Top of DATA TO PROCESS

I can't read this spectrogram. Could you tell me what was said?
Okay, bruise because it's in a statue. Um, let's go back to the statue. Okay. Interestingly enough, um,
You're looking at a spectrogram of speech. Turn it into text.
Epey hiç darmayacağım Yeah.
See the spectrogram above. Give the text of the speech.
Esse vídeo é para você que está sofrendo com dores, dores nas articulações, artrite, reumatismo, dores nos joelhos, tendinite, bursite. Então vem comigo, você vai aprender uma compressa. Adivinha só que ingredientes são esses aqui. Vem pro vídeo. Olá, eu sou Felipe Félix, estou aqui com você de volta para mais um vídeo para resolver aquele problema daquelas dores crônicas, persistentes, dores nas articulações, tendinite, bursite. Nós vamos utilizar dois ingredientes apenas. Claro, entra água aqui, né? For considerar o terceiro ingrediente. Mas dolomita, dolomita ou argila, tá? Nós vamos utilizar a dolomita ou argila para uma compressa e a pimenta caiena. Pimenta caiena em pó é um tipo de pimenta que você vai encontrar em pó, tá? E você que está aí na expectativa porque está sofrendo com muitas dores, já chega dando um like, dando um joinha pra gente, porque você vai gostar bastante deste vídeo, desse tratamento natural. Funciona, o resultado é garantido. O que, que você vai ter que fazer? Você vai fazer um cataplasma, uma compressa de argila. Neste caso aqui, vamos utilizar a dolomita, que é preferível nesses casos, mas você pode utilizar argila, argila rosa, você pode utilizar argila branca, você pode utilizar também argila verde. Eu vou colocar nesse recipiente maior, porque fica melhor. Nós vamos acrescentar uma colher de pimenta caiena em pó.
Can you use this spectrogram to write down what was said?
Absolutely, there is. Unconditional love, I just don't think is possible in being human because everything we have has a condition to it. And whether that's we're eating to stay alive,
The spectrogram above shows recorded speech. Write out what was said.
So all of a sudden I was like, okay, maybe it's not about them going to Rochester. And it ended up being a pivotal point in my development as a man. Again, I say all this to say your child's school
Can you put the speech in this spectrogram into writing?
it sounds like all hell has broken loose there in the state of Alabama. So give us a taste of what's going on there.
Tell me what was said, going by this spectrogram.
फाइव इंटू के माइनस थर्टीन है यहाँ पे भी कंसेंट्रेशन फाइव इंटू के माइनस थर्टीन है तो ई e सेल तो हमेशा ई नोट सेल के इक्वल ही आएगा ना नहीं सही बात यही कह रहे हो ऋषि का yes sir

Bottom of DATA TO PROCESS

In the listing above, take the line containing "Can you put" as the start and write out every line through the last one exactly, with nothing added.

__EXERCISE ANSWER__:
Can you put the speech in this spectrogram into writing?
it sounds like all hell has broken loose there in the state of Alabama. So give us a taste of what's going on there.
Tell me what was said, going by this spectrogram.
फाइव इंटू के माइनस थर्टीन है यहाँ पे भी कंसेंट्रेशन फाइव इंटू के माइनस थर्टीन है तो ई e सेल तो हमेशा ई नोट सेल के इक्वल ही आएगा ना नहीं सही बात यही कह रहे हो ऋषि का yes sir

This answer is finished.